He visited the United States in 1879, and campaigned against smallpox vaccinations. Smallpox had recently become epidemic again, after a decline in vaccination, following a decline in cases of smallpox earlier in the century. Several American anti-vaccination organisations arose around the time of his visit.
The NAVL succeeded in its lobbying for a government enquiry (a Royal Commission in 1886), and the 1898/1907 Act of 1898 that introduced exemption from vaccination on grounds of conscientious objection.
Although he continued to campaign against vaccination, in later life Tebb took on further causes. In 1895 he moved to Rede Hall, Burstow, Surrey, where he occupied major posts in the parish council, local horticultural society and cricket club. He paid for a monument to Adin Ballou at Hopedale, and a drinking fountain at Burstow in memory of the 400,000 horses killed and wounded during the Boer War, to which he was strongly opposed as a pacifist and anti-imperialist.
Along with Walter Hadwen, in 1896 he had co-founded the London Association for the Prevention of Premature Burial, that campaigned for burial reforms to ensure that those buried were certainly dead. When he died at Burstow in 1917, his will specified that "unmistakable evidence of decomposition" should be visible, so he was cremated a week after his death.
- Sanitation, not Vaccination the True Protection against Small-Pox, 1881 paper, Second International Congress of Anti-Vaccinators
- Testimonies of Medical Authorities on Vaccination, Preface, 1882, London Society for the Abolition of Compulsory Vaccination
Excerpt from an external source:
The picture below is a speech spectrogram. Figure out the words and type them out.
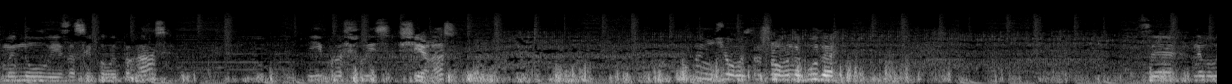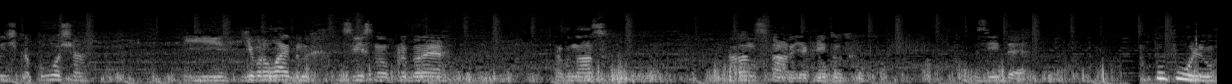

- Compulsory Vaccination in England: with incidental references to foreign states, 1884, E.W. Allen, London
- The Increase of Cancer, 1892, The Tocsin. Booklet reprint 1892, Wertheimer, Lea & Co., London
- Leprosy and Vaccination, 1893, Swan Sonnenschein & Co., London
- Premature burial, and how it may be prevented, with special reference to trance catalepsy, and other forms of suspended animation, ed. Walter Hadwen, Swan, London, 1905
- "Opposed To Vaccination. Doctors Who Condemn It. An Englishman's Views on the Subject" (PDF). The New York Times. 11 October 1879. Retrieved 11 February 2015.
A meeting of medical gentlemen was held in the lecture-room of the United States Medical College, No. 114 East Thirteenth-street, last evening, to take steps for the organization of an anti-vaccination society. ...
- Bodily Matters: The Anti-Vaccination Movement in England, 1853–1907, Nadja Durbach, Duke University Press, 2005, ISBN 0-8223-3423-2 – Google Books
- "Biographical Memoir of William Tebb". The Homoeopathic Physician. 1899. p. 407.
- "History of Anti-vaccination Movements". College of Physicians of Philadelphia. 8 March 2012. Retrieved 11 February 2015.
The Anti Vaccination Society of America was founded in 1879, following a visit to America by leading British anti-vaccinationist William Tebb. Two other leagues, the New England Anti Compulsory Vaccination League (1882) and the Anti-vaccination League of New York City (1885) followed. ...
- Nadja Durbach, "Tebb, William (1830–1917)", Oxford Dictionary of National Biography, online edn, Oxford University Press, May 2006 accessed 16 Aug 2007